1331, Congress may impliedly preclude that jurisdiction and
route review of agency actions through other courts, see,
e.g., Thunder Basin Coal Co. v. Reich, 510 U.S.
200, 207 (1994). To determine whether jurisdiction is
impliedly precluded, a court must first ask whether
congressional intent to preclude jurisdiction is
“fairly discernable” from the text, structure,
and purpose of the statute establishing the agency review
scheme. Elgin v. Dep't of Treasury, 567 U.S. 1,
10 (2012) (citing Thunder Basin, 510 U.S. at 207;
United States v. Fausto, 484 U.S. 439, 443 (1988),
superseded by statute on other grounds, Civil
Service Due Process Amendments, Pub. L. No. 101-376, 104
Stat. 461 (1990)). If so, the court must turn to a second
question: are “the claims at issue ‘ . . . of the
type Congress intended to be reviewed within th[e] statutory
structure?'” Free Enter. Fund, 561 U.S. at
489 (quoting Thunder Basin, 510 U.S. at 212). To
answer this question, a court must apply the Thunder
Basin factors: (1) whether “a finding of
preclusion could foreclose all meaningful judicial
review;” (2) whether the claims are “wholly
‘collateral' to a statute's review
provisions;” and (3) whether the claims fall
“outside the agency's expertise.” Thunder
Basin, 510 U.S. at 212-13.
framework evolved through three Supreme Court decisions. As
these decisions will control this Court's determination
of its own jurisdiction, a somewhat detailed presentation of
them is required. In the first, Thunder Basin Coal Co. v.
Reich, miners at a non-union mine selected two
non-employee union organizers to serve as their
representatives during mine inspections. Id. at 204.
Federal regulations require a mine operator to post
information identifying the employees' representatives.
Id. Thunder Basin argued to the Mine Safety and
Health Administration (“MSHA”) that the
miners' selection violated the company's right under
the National Labor Relations Act (“NLRA”) to
exclude union organizers from company property. Id.
at 204-05. Thunder Basin further contended that requiring it
to post the representatives' information would deny due
process by forcing the company to choose between violating
the Mine Act and incurring penalties or complying with the
act and suffering irreparable harm. Id. The MSHA
responded with a letter instructing Thunder Basin to post the
required information. Id. at 204. Before receiving
the letter, the company filed suit in district court seeking
to enjoin any enforcement actions by the Secretary of Labor.
Id. at 205.
Supreme Court held that the district court lacked
jurisdiction over this challenge to a prospective agency
determination. Id. at 216. A mine operator who
objects to sanctions imposed by the Secretary of Labor for
violations of the Mine Act may seek review before the Mine
Safety and Health Review Commission
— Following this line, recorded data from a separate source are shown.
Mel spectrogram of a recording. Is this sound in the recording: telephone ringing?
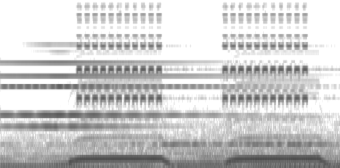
yes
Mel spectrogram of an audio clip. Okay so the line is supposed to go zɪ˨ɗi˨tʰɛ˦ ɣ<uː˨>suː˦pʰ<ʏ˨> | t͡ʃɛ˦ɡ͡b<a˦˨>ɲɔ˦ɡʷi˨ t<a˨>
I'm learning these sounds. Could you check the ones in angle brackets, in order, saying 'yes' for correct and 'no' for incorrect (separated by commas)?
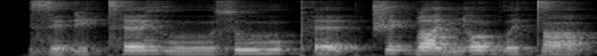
yes, no, yes, no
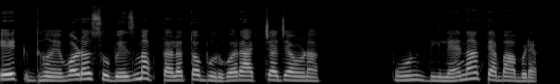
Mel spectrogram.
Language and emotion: Goan Konkani, sad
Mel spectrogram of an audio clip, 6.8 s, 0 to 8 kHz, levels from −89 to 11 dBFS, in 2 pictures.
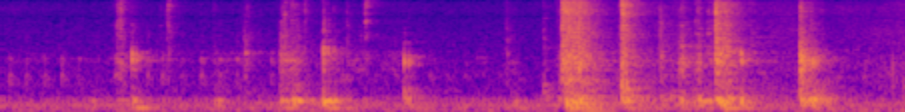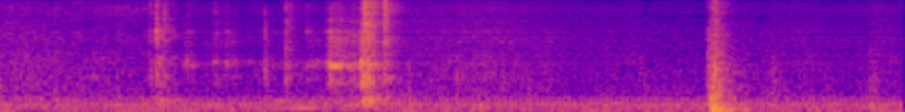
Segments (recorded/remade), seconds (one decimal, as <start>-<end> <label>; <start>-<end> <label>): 0.0-4.1 recorded; 4.1-5.8 remade; 5.8-6.3 recorded; 6.3-6.8 remade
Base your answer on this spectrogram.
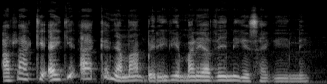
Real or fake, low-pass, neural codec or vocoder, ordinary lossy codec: fake; none; vocoder, 44.1 kHz, 128 mel bands every 256 samples, BigVGAN v2; none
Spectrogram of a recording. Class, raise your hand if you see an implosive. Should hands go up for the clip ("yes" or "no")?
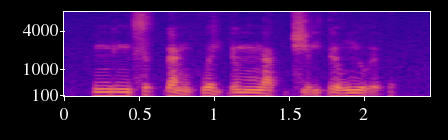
yes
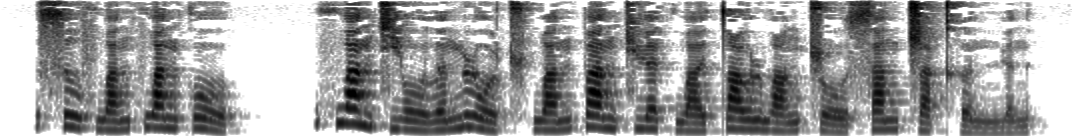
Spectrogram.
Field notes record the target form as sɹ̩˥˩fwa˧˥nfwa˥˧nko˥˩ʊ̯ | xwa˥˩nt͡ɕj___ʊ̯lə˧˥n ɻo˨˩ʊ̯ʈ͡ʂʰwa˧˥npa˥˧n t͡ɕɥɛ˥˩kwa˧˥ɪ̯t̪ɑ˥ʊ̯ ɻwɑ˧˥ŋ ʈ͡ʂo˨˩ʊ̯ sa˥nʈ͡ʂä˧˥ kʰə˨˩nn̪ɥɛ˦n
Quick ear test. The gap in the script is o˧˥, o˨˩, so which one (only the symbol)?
o˨˩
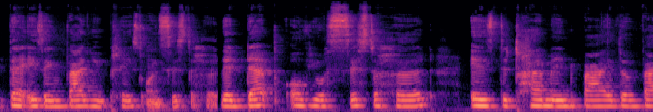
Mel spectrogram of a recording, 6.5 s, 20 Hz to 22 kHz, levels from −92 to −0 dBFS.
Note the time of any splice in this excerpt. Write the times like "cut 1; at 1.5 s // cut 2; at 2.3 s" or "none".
cut 1; at 2.1 s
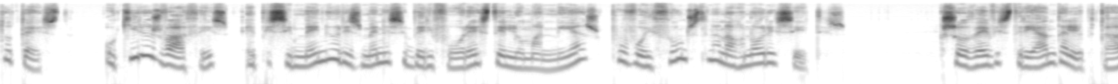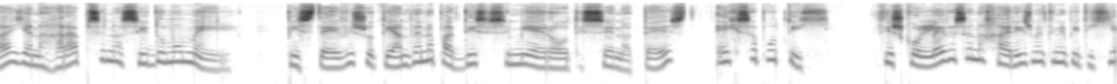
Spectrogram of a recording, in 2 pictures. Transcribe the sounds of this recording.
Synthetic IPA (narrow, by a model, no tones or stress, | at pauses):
t̪o̞t̪e̞st̪ | o̞ciɾio̞zvɐθise̞pisime̞nio̞ɾizme̞ne̞sːimbe̞ɾifo̞ɾe̞st̪elio̞mɐniɐspuvo̞iθunst̪inɐnɐɣno̞ɾisit̪i̥s | kso̞ðe̞vist̪ɾiɐnd̪ɐle̞pt̪ɐʝɐnɐɣɾɐpsie̞nɐsind̪o̞mo̞me̞jl | pist̪e̞viso̞t̪iɐnðe̞nɐpɐnd̪isi̥se̞miɐe̞ɾo̞t̪isi̥e̞nɐt̪e̞st̪ | e̞çi̥sɐpo̞t̪içi̥ | ðisko̞le̞vise̞nɐxɐɾizme̞t̪ine̞pit̪içi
(“Commission”), an independent agency, and then,
if still aggrieved, before a court of appeals. Id.
at 204 (citing 30 U.S.C. §§ 815-816, 823). The
Court first concluded that the structure and legislative
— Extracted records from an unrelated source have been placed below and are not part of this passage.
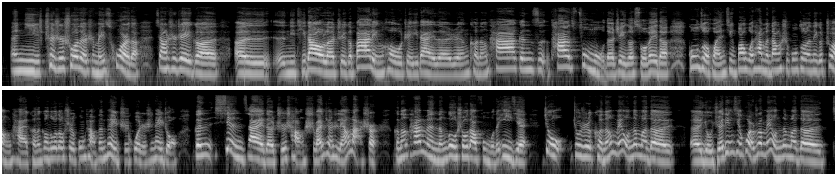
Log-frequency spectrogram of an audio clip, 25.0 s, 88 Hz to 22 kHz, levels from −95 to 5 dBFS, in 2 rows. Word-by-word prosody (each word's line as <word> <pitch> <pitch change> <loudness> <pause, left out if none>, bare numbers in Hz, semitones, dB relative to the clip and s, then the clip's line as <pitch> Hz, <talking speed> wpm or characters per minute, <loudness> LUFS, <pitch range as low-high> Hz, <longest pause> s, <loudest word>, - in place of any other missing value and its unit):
哎， 235 - -2
你 235 -2 -1
确 320 +10 -4
实 275 0 -1
说 315 -1 +4
的 235 -6 +2
是 230 - -12
没 210 +3 -3
错 310 +6 -1
儿 - - +8
的。 - - -1 0.2
像 275 -3 +1
是 275 -1 -6
这 250 -4 +2
个， 195 -3 +5 0.2
呃 205 -1 +2 0.2
呃， 200 - -6
你 210 +1 -6
提 220 +2 -11
到 250 -3 +10
了 205 -1 +3
这 210 0 -8
个 210 0 -2
80 280 -7 +5
后 220 -4 -3
这 200 +1 -9
一 195 +1 -8
代 205 -4 +1
的 185 -1 -3
人， 190 +2 -6
可 215 -1 -7
能 195 +2 -9
他 275 +3 +6
跟 265 -1 -4
自 255 0 -10
他 310 0 +5
父 315 +1 -8
母 215 -7 -4
的 190 0 -2
这 205 0 -5
个 195 +1 -2
所 195 -2 -4
谓 220 +1 0
的 195 -2 +1 0.3
工 310 +1 -4
作 260 -7 +2
环 205 0 -3
境， 230 -2 -10
包 260 +2 +3
括 230 -3 -1
他 265 +2 +1
们 230 -3 -4
当 250 +1 -1
时 250 -2 -13
工 255 +1 -11
作 260 -2 -4
的 240 - -1
那 235 0 -8
个 230 - -7
状 235 - -2
态， 190 -4 -5
可 200 +2 -9
能 205 - -7
更 245 0 -7
多 250 +1 -5
都 250 -1 -4
是 245 -3 -9
工 255 +3 -11
厂 265 - -6
分 235 +2 -8
配 305 -7 -2
制， 215 +1 -14
或 220 0 -4
者 180 -2 -11
是 225 +4 -14
那 245 -2 -6
种 335 - -3 0.2
跟 295 0 +3
现 305 - -5
在 235 -3 +5
的 200 -1 +2
职 220 +4 -7
场 190 -4 -3
是 220 - -13
完 215 +8 +1
全 325 -5 -5
是 - - -9
两 210 -3 -2
码 - - -2
事 - - -1
儿。 - - -4 0.2
可 240 - -8
能 280 +3 -5
他 360 +3 +3
们 300 -10 -4
能 215 +2 -3
够 280 -1 +2
收 270 -1 -2
到 240 -3 +3
父 235 - -12
母 190 -4 -8
的 210 - -8
意 270 -2 -4
见， 200 -3 0 0.2
就 310 - 0
就 305 -1 -4
是 275 -2 -1
可 255 -2 -4
能 340 +10 -3
没 345 - -2
有 365 -7 -1
那 300 +3 -3
么 270 -3 -3
地， 205 -5 +4 0.2
呃， 210 0 +4
有 205 -1 -3
决 235 +4 -2
定 360 0 -7
性， 330 -4 -6
或 350 - +3
者 - - -1
说 335 - +2
没 350 +3 -5
有 300 -7 -3
那 280 +3 -5
么 255 -2 -3
地 205 -4 +5
235 Hz, 300 characters per minute, -22 LUFS, 210-275 Hz, 0.3 s, 到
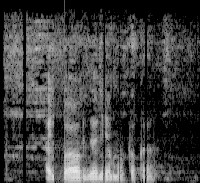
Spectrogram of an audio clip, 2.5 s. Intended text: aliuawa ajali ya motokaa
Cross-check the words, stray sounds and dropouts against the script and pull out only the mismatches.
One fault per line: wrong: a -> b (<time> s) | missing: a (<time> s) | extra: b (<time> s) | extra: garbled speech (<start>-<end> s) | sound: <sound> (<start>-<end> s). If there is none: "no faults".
sound: dropout (0.7-0.8 s)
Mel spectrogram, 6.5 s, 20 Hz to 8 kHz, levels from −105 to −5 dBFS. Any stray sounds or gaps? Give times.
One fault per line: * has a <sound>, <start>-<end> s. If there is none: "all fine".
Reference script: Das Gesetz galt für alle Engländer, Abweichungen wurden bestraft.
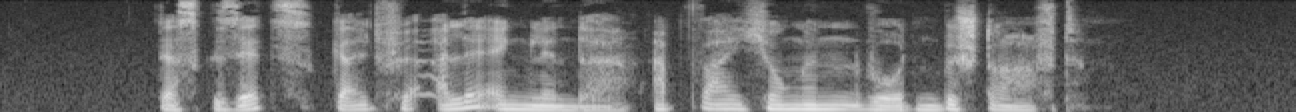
all fine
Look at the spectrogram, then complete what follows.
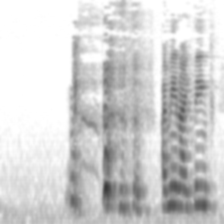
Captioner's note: chuckles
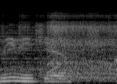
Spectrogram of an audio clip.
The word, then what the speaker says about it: Mimikyu: That's how you say it, Mimikyu.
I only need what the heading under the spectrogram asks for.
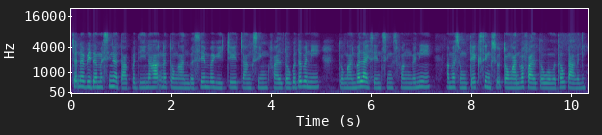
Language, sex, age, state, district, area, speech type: Manipuri, female, 45-60, Manipur, Imphal West, urban, read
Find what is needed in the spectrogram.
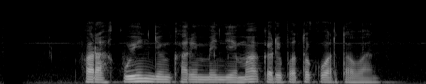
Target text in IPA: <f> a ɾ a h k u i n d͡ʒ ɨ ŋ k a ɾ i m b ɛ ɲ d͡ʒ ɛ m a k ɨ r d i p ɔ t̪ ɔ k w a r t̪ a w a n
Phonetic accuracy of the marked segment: correct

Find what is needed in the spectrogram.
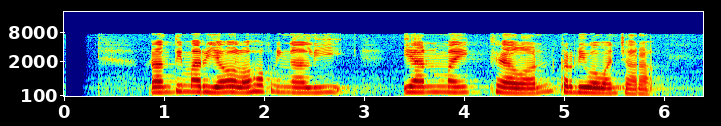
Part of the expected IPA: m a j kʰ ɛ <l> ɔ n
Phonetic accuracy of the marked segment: correct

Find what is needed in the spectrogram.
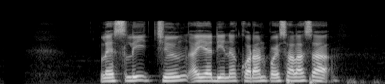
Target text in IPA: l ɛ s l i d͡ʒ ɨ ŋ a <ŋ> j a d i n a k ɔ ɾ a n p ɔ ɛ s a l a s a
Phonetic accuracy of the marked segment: incorrect: none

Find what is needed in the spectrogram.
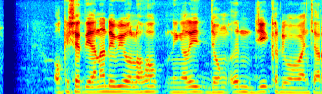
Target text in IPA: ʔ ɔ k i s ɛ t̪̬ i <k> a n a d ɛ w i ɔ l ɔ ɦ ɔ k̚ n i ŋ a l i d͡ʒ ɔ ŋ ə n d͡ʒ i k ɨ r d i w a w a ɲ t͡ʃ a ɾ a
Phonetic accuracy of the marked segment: incorrect: none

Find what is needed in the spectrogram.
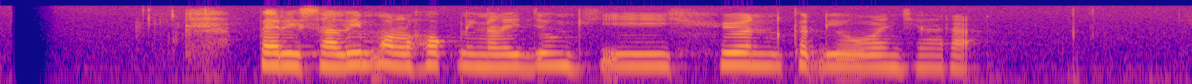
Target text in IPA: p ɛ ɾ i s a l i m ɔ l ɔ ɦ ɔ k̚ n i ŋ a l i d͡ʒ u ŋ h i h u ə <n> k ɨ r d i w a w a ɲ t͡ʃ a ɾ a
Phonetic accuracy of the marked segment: correct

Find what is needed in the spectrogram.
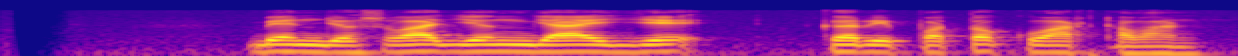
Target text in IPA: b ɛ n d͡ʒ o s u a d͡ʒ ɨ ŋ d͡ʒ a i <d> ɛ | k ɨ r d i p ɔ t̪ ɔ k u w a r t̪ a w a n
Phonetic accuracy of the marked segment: incorrect: d͡ʒ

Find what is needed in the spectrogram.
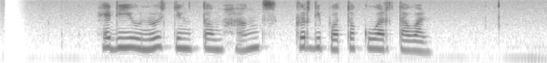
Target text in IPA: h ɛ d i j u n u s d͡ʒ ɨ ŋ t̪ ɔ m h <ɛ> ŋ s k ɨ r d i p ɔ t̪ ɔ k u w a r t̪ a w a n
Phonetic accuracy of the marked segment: incorrect: a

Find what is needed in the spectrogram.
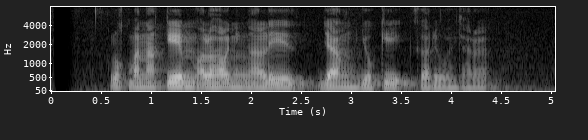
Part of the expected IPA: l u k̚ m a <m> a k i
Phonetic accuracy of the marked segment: incorrect: n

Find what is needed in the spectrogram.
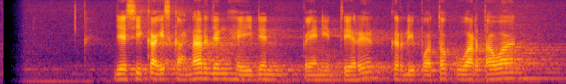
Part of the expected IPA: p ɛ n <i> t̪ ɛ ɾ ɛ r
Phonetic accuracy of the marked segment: correct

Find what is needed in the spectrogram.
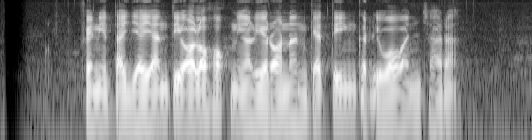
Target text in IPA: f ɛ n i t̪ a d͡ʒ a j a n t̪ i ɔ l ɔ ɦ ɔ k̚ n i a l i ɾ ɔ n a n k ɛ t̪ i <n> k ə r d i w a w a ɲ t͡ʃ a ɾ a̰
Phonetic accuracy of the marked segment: incorrect: ŋ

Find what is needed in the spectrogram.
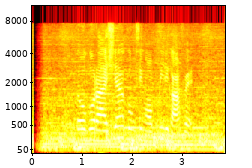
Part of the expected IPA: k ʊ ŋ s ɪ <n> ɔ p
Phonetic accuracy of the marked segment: incorrect: ŋ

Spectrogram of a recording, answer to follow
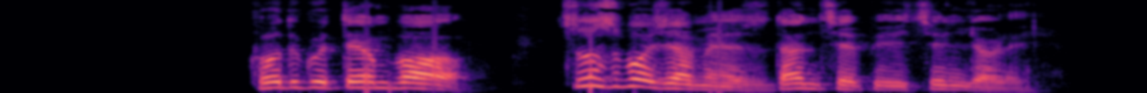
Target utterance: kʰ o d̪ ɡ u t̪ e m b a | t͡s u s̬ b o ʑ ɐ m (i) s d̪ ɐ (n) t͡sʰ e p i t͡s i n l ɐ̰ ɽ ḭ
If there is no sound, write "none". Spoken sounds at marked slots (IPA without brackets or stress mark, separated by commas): e, n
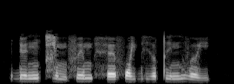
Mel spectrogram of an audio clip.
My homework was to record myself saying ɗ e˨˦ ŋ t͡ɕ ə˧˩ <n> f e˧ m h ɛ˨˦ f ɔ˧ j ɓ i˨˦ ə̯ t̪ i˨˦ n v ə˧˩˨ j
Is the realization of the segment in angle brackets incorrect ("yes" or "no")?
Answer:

history of the Mine Act indicate congressional intent to
channel review of all violations of the Mine Act through the
Commission and the appeals courts. Id. at 208-09. In
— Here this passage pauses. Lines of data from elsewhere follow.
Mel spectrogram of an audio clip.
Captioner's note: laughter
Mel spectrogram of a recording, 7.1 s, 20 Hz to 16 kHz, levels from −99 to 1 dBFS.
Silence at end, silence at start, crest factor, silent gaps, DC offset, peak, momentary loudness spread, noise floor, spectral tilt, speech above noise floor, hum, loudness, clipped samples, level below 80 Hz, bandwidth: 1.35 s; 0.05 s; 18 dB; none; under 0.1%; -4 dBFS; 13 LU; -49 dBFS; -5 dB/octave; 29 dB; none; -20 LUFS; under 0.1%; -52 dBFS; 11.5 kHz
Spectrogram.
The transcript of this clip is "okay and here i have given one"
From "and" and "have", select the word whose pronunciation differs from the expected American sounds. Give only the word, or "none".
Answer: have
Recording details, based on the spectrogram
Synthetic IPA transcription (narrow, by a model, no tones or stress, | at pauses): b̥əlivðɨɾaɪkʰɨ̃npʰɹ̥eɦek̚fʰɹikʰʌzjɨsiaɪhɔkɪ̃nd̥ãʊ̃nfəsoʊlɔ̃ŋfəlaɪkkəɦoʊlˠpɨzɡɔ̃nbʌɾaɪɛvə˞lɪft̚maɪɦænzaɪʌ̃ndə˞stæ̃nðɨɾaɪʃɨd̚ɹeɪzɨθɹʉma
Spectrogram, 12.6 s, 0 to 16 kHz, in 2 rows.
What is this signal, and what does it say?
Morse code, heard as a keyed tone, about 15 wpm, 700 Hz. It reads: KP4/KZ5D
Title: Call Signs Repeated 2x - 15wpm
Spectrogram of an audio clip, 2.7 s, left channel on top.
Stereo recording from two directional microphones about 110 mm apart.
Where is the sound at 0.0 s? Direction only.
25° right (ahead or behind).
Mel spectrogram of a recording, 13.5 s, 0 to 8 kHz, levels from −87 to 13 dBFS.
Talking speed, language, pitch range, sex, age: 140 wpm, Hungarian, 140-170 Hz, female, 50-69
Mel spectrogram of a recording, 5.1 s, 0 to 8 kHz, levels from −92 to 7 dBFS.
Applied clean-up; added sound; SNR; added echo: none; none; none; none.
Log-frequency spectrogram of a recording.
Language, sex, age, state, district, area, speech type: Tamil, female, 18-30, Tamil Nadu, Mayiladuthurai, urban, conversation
the Court's view, it was particularly significant that
Congress created two exceptions to the statutory review
process, both of which allow the Secretary (but not an
aggrieved operator) to seek an injunction in district court.
Id. at 209. The Court then held that Thunder
Basin's statutory and constitutional claims could both
receive meaningful judicial review. Id. at 213-215.
Although the Commission has no particular expertise in
applying the NLRA, the Court concluded that the
Commission's familiarity with mine operations could
helpfully inform any decision regarding the application of
the NLRA. Id. at 214-15. When ...